We analyze the Golden State Warriors in terms of segments now. No longer do we nor should we fret over the game-by-game adjustments and improvements. It's much more of a big picture team than ever before. Like the San Antonio Spurs, the regular season is merely an elongated tune-up for the games that truly matter. Granted, the number one seed matters but the process remains much more important. The results will come.
On Wednesday night, the Warriors started slow and looked every bit of a team that just arrived home from a two-week road trip through the entire Central Eastern North America. They sputtered and stuttered on offense even though open shots were found after each and every pass. Stephen Curry had two points after the first quarter and even seemed to overpass at times. Why?
After the game, Curry's hedged slightly on Draymond Green's comment that the Warriors had relied on him too much, saying it wasn't until the Boston Celtics game that they forced him the ball late when others were open.
Curry's response when asked if he was overpassing tonight? "We don't play that one on one stuff."
As much as everyone anoints Curry as the assassin superstar, along the likes of the great snipers of old, his mindset resembles one of the most criticized crunch-time players ever, LeBron James. No matter the situation, Curry will make the right play. And tonight, even when the team looked like they needed him to dribble around and jack up 3s, he passed and passed and passed. It remained the right play and the right style for these Warriors.
Then Klay Thompson stepped up in a blistering third quarter. Andrew Bogut took nary a shot but was a team-high +42 in his minutes while playing his best defensive basketball of the season. Draymond Green triple-doubled in a star supporting role while the bench players did their best not to give up too much of the lead. Quite honestly, it was the performance that mirrored those of last season. The Warriors relied on Steph's ability to get guys open but the defense would suffocate opposing teams while Thompson got hot and the bench smoothed out everything else. It was a vintage performance for a team now used to big-time responses.
As for that one-on-one stuff that Curry said they didn't play? Let's finish up that Steph quote. "Unless it's Klay in the third quarter."
1. Draymond Green has had Andre Iguodala and Andrew Bogut as his defensive mentors. Can you tell? His innate instincts are off the charts as is but his recognition especially as a weak-side helper have exponentially exceeded all expectations. Twice he broke up PNRs with steals and blew up all kinds of lobs that ended up with the ball hitting the side of the backboard resulting in Phoenix turnovers. His ability to switch also crushed the Phoenix offense, leading to tons of late shot clock clanks.

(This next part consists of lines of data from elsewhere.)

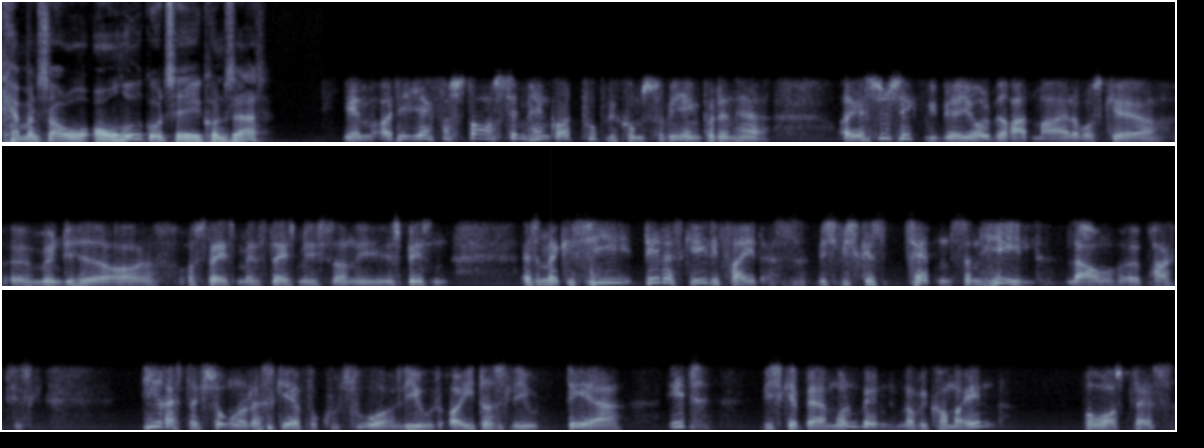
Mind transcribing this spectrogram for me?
Kan man så overhovedet gå til koncert? Jamen, og det, jeg forstår simpelthen godt publikums forvirring på den her. Og jeg synes ikke, vi bliver hjulpet ret meget af vores kære øh, myndigheder og, og stats, statsministeren i spidsen. Altså man kan sige, det der skete i fredags, hvis vi skal tage den sådan helt lavpraktisk, øh, de restriktioner, der sker for kulturlivet og idrætslivet, det er et, vi skal bære mundbind, når vi kommer ind på vores plads,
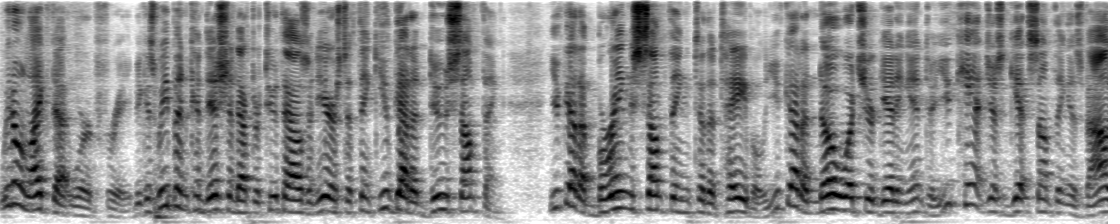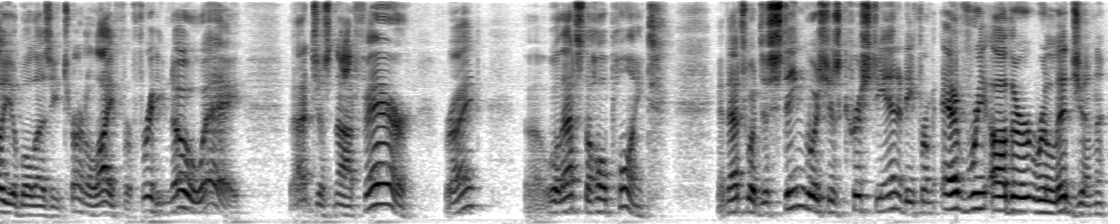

2. Brandon Rush made three open 3s to start the game. He can do that as well as Harrison Barnes. Unlike Barnes though, Rush can't do much of anything else a an average rate.
3. I asked Luke Walton about his benching of Marreese Speights in non-garbage time. Walton responded by saying that playing Rush as a smallball power forward against bench units because it was more a matchup-based sub than the death of the two big-men lineup. For now, it sound like Festus Ezeli - Speights lineups will still alive. Harrison Barnes, hurry back.
4. Speaking of Ezeli, who is having quite the breakout season, had another solid game. However, despite playing better than Bogut this season, there are still moments the game looks too fast for him. Early in the second quarter, Ezeli got the ball at the free-throw line extended and spun around two times before trying to post up and flinging a hook shot that went off the rim. Where Bogut would have stayed calm and delivered a pass to an open cutting Leandro Barbosa, Ezeli missed him because he was so worried about everything else. Once the game slows and he gets a better feel, this should become the next step.
5. The Suns look like they gave up on Jeff Hornacek and I don't think Hornacek cares at this point. He kept Eric Bledsoe and Brandon Knight late in a blowout. And the other thing? He keeps calling plays from the backcourt, bringing the shot clock to 16-18 seconds before running a play. And the play itself? Just simple four-up action. It shouldn't be this hard.
6. As for the Milwaukee Bucks coming in on Friday after breaking the Warriors' streak?
Steph. "It was a nice celebration. We remember that stuff."